- WORK INSTRUCTION
Reproduce the data below in full and to the letter, images excepted.

BEGIN

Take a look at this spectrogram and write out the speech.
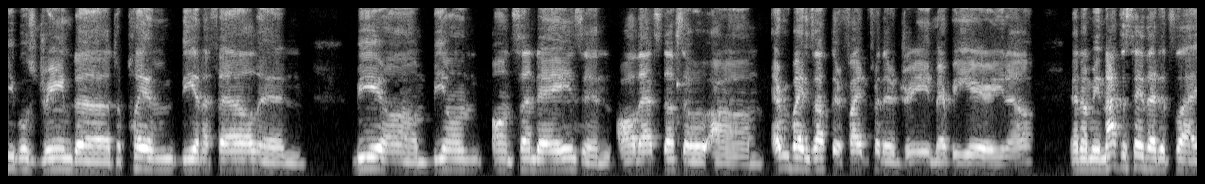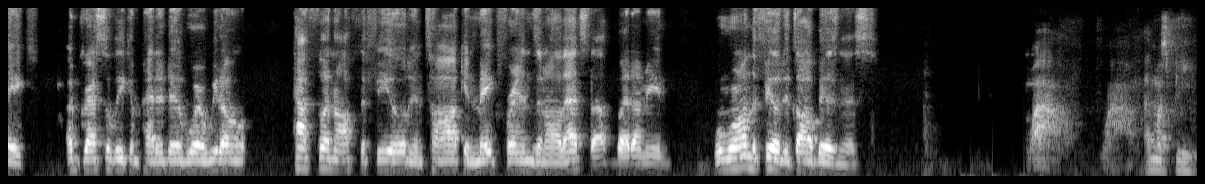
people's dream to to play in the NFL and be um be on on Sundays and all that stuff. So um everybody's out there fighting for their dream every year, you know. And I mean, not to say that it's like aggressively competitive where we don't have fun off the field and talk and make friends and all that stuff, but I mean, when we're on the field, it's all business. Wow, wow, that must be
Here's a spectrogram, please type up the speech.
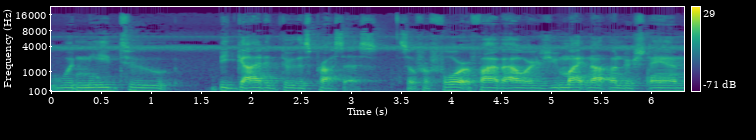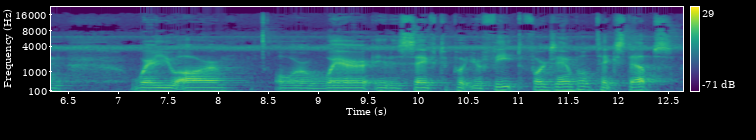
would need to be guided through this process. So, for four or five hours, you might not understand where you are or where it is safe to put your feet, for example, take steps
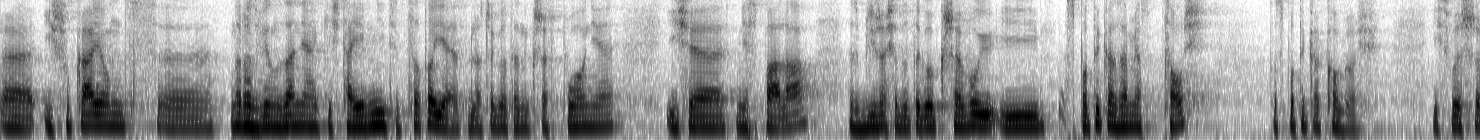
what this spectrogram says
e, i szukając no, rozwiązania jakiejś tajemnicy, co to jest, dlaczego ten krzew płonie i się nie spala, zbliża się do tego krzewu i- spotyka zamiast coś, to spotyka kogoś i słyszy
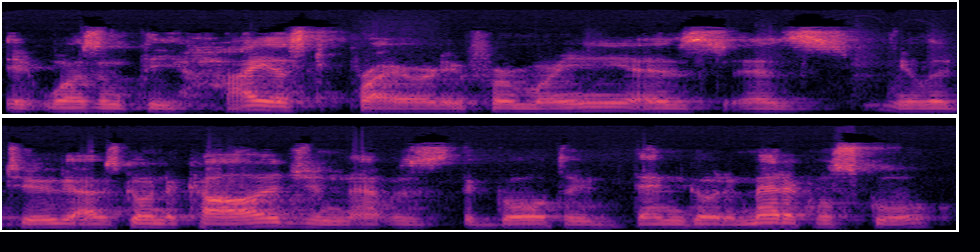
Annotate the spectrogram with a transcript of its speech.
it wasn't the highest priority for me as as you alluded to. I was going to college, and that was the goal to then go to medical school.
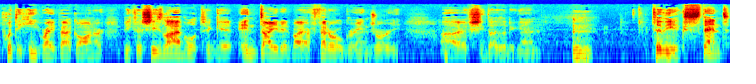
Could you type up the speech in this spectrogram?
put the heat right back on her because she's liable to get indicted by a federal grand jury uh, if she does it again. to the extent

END

- OUTPUT OF THE EXERCISE
Take a look at this spectrogram and write out the speech.
people's dream to to play in the NFL and be um be on on Sundays and all that stuff. So um everybody's out there fighting for their dream every year, you know. And I mean, not to say that it's like aggressively competitive where we don't have fun off the field and talk and make friends and all that stuff, but I mean, when we're on the field, it's all business. Wow, wow, that must be
Here's a spectrogram, please type up the speech.
would need to be guided through this process. So, for four or five hours, you might not understand where you are or where it is safe to put your feet, for example, take steps
what this spectrogram says
e, i szukając no, rozwiązania jakiejś tajemnicy, co to jest, dlaczego ten krzew płonie i się nie spala, zbliża się do tego krzewu i- spotyka zamiast coś, to spotyka kogoś i słyszy
Annotate the spectrogram with a transcript of its speech.
it wasn't the highest priority for me as as you alluded to. I was going to college, and that was the goal to then go to medical school.
Could you type up the speech in this spectrogram?
put the heat right back on her because she's liable to get indicted by a federal grand jury uh, if she does it again. to the extent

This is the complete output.